Weather permitting, an emergency response team from the U.S. Environmental Protection Agency will begin stabilizing hazardous wastes at Petro Chem Recycling Corp.'s North Salt Lake plant Monday.
The leaking waste, health officials warn, could endanger the public health.Petro Chem formerly operated an oil refinery at the site, two blocks southwest of Beck Street. The old Ekotek refinery, 1628 N. Chicago St., still contains substantial amounts of stored used petroleum products in tanks and drums, a portion of which are now leaking.
Friday, the Utah Health Department's Division of Environmental Health solicited the assistance of the EPA to stabilize the area, until a permanent solution can be found.
"The money the EPA is using is Superfund (emergency) removal money," said Kenneth L. Alkema, di vision director. "They took a similar action about three years ago at Wasatch Chemical."
The state enlisted the help of the EPA only after negotiations with Petro Chem failed.
Brent C. Bradford, director of the Division's Bureau of Solid and Hazardous Waste, who is leading the state's efforts against Petro Chem, said an order was issued in March 1988 detailing the steps necessary to bring the site in compliance with the law.
He said to date the company has failed to conform to the provisions of the order and the public health is threatened.
"Aged and deteriorating petroleum products are continually pres-ent in groundwater both inside and adjacent to the Petro Chem property," he said. "Materials from the decaying products on site add substantially to this situation after each rain or snow storm."

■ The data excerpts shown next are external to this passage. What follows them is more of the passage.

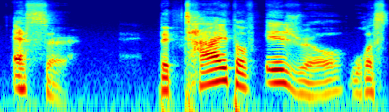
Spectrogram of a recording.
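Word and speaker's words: עשר: The Hebrew number 10 is pronounced Eser.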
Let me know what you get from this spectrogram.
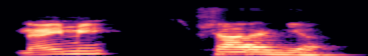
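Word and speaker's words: Naimisharanya: Naimi Sharanya. Naimi Saranya.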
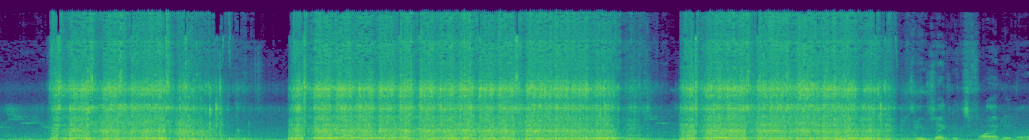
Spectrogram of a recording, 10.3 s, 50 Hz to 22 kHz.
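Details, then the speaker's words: 1954 Gravely tractor after cleaning another carburetor: engine runs in uneven bursts, dying and catching every few seconds with a lumpy beat; same rough running and surging as before, cause unclear. "um it seems to me for that little bit that it ran that it's doing the same exact thing"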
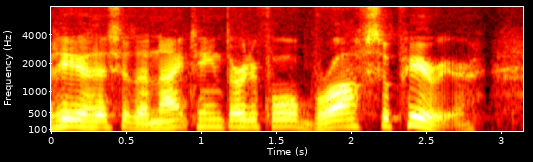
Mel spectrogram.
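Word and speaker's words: Brough: This is a 1934 Broff Superior. A lot of people mispronounce it too. They call it Brogue, but Broff is the proper pronunciation.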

Bradford said ignitable materials in the above-ground storage tanks appear to be leaking from the tanks themselves, their pipings and fittings, and one of the larger tanks is leaking hydrogen sulfide gas.

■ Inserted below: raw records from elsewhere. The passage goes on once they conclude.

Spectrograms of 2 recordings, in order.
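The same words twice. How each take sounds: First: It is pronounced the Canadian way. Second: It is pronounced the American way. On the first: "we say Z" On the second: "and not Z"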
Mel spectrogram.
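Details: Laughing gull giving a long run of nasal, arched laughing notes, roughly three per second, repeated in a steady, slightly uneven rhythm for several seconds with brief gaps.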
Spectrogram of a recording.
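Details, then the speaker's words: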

"The roof is leaking on the principal warehouse at the site, which contains an an estimated 300 corroding drums of various wastes," he stressed. "The Department of Health is also concerned about the proximity of residences to Petro Chem and absence of site security."
Bradford said Petro Chem has had ample time to comply with the order. But according to Alkema, lack of sufficient finances may have prohibited the company from complying.
As many as 2,500 to 3,000 different companies and individuals who have been involved with the site could be held responsible for the cost of the cleanup. The parties include all the waste generators, transporters, and owners/operators of the refinery.
The companies with a legal or financial stake in the site have formed the "Ekotek Site Remediation Committee" to organize voluntary environmental cleanup of the property. A Petro Chem representative said the committee hopes to obtain financial contributions from these groups and direct the cleanup of the site.
The health department wants the committee to expedite its efforts.
"We believe there is a growing, significant potential for adverse impact on public health and environment necessitating our request to EPA to come in and stabilize the site while we proceed with enforcement action against Petro Chem," Bradford said.
Site stabilization will include locating and identifying each product on site, plus removing ponded materials and making the site secure.
Peter Stevenson, incident commander for EPA, said his team will repair fences around the site. They will pump oily liquids from open ponds into storage tanks and collect samples from wastes left scattered around the site. "We're trying to make the place secure so we can leave it for a couple of weeks while we negotiate a cleanup with the potentially responsible parties," he said.